The governors of South West Nigeria launched an ambitious security outfit recently. It’s coded named after the leopard. It is aimed at curbing banditry, kidnapping and maruading herdsmen. In the wave of growing insecurity across the country, it seems a good idea. As usual with anything in Nigeria, people are not offering critical analysis. Everyone is jumping on an emotional bandwagon.
It’s quite unfortunate that 60 years after independence, we still have a hammer and garrison approach to security. Our security apparatus is still largely built on guns, bullets, knives and vehicles.
Boko Haram, bandits, kidnappers, armed robbers amongst others have become a growing threat to the populace in the last ten years. Poverty, lack of jobs, porous borders and literacy have been pointed fingers at as the root of these evil trends by scholars. Those less scholarly inclined raise their fingers to primordial sentiments. It has been claimed without empirical evidence that some groups (ethnic and religious) want to lord it over others and control resources.
The fears are real. However the process of solving the problems from top to bottom have not been systematic. Amotekun is another wild goose chase.
Before now, we have seen various psuedo-security agencies across Nigeria: OPC boys, Bakkasi Boys, Yan Banga, Katon Dogora, Civilian JTF, Niger Delta Vigilantes amongs a multitude others. What thread holds them together? A resort to brute force and prejudices to combat crime.
Amotekun like the others before it is a knee jerk solution to a problem that requires a bit more cerebral approaches. Using universal theories, I wil juxtapose Amotekun with regular security approaches.

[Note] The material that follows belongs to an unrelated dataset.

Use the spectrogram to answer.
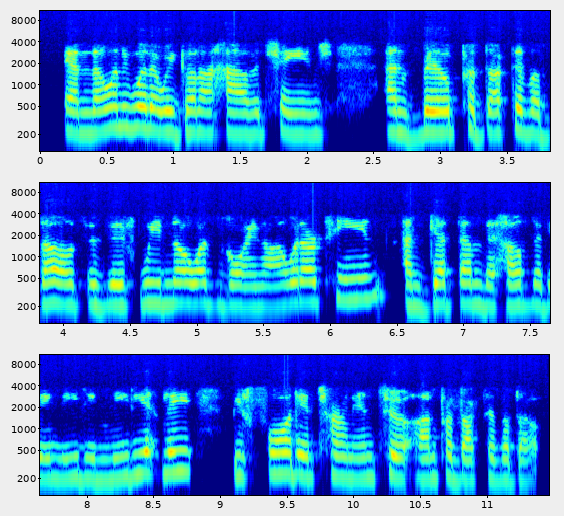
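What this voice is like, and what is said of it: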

Data is an essential tool for any planning activity. One of the greatest challenges of the Nigerian Police and Armed Forces in combating crime is the lack of data. We have not been able to organise data for our communities based on demography, immigration, emigration, occupation etc. That’s why the police can just randomly arrest people without facts based on prejudice. A murder occurs and the police raids the community arresting random people. Does the Nigerian Police have a database of arrests and conviction assessable to other security agencies? Does Amotekun offer anything different? Will it not be business as usual of arresting people who fit into personal stereotypes of criminals? Boys with tattoos and dreadlocks, people from particular tribal features, women in mini skirts and so on.
Understanding of Crime
There is too much speculation about what is crime in Nigeria. There is a confusing or rather mixing up of personal morality and crime. Add religious indoctrination to the mix and our security agents get twisted. I once witnessed a policeman harassing a girl because she was wearing a mini skirt at night. “Ashawo” he screemed, as he flagged down her bike. I have been spoken to rudely by police officers because I was coming home by 3am. One of the officers told me I was irresponsible for being out at that time. Another went as far as accusing me of abandoning my family to go clubbing. I was like “udonmeanit!”
Is there any law in Nigeria that prohibits women from wearing mini skirts or trousers? Is it a crime to stay out late with friends? Is going to club a crime? Will Amotekun members be any different?
Since I was born and now I am getting old, I have never seen a computer in a local police station, brethren have you seen? Guns and bullets are not enough to curb crimes. Do our security agencies have face, voice recognition software and hardware? Do they have forensic technology? Are our local police stations connected to any database? Are they researching into technology that would help them penetrate difficult terrains? I watched the movie “Code Name Geronimo”, the American security forces were teleguided from Washington DC to carry out an operation in Pakistan. Have our service chiefs worked out such arrangements? Is Amotekun equipped to do better?
From the above, it begs the question that we have no security system in place to ally the fears of the community. Security in the 21st century goes beyond operations where agents shoot their way to capture or kill criminals. Security goes beyond arresting people. Security is a scientific operation and agents have to be a step ahead of the enemy. We can do better.
The Way Forward
The leopard has to go beyond its teeth and claws. It needs to be fitted with sophisticated devices.
The governors instead of unleashing the leopard on the people, should channel resources into building a proper security database. The Kaduna state government is doing something in the regard with its citizen residency program.
The database development should include building structures, comprehensive street maps, forensic records etc. This will make the work of policing easier.
The leopard cannot run on bad infrastructure. Good roads, internet, modern gadgets are essential for any security operation.
Namse Peter Udosen
Namse is a teacher and researcher.